WHAT IS BEING ASKED> For every line below, restate it exactly and drop the images.

Data excerpts
*** Block opens ***

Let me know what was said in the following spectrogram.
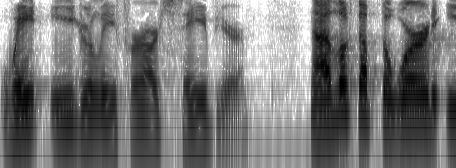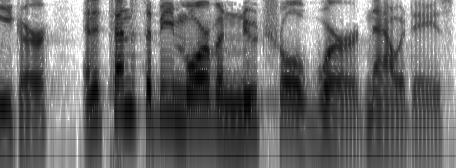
Wait eagerly for our Savior. Now, I looked up the word eager, and it tends to be more of a neutral word nowadays.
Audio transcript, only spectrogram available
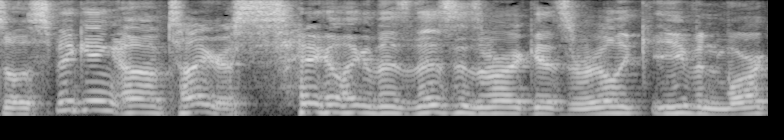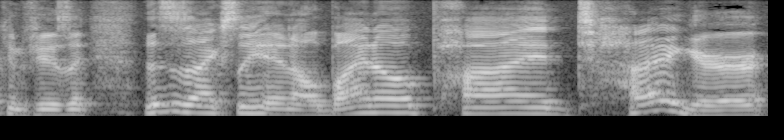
So speaking of tigers, take a look at this. This is where it gets really even more confusing. This is actually an albino pied tiger,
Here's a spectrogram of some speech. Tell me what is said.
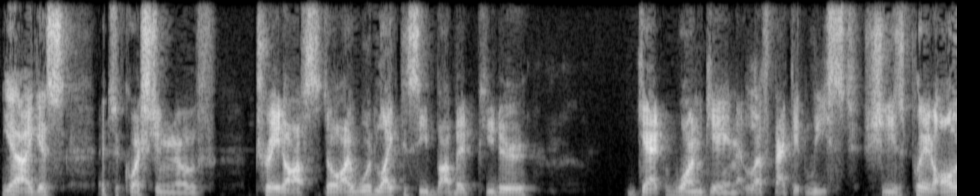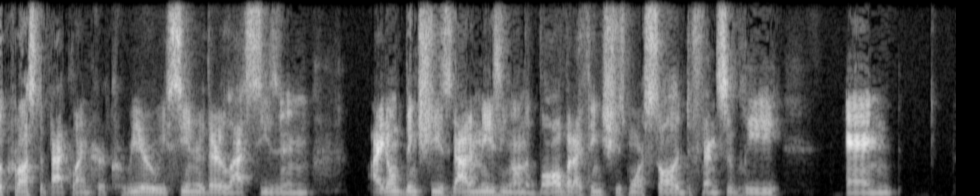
yeah, I guess it's a question of trade offs. Though I would like to see Babett Peter get one game at left back at least. She's played all across the back line her career. We've seen her there last season. I don't think she's that amazing on the ball, but I think she's more solid defensively. And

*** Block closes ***

EXPECTED ANSWER>
Let me know what was said in the following spectrogram.
Wait eagerly for our Savior. Now, I looked up the word eager, and it tends to be more of a neutral word nowadays.
Audio transcript, only spectrogram available
So speaking of tigers, take a look at this. This is where it gets really even more confusing. This is actually an albino pied tiger,
Here's a spectrogram of some speech. Tell me what is said.
yeah, I guess it's a question of trade offs. Though I would like to see Babett Peter get one game at left back at least. She's played all across the back line her career. We've seen her there last season. I don't think she's that amazing on the ball, but I think she's more solid defensively. And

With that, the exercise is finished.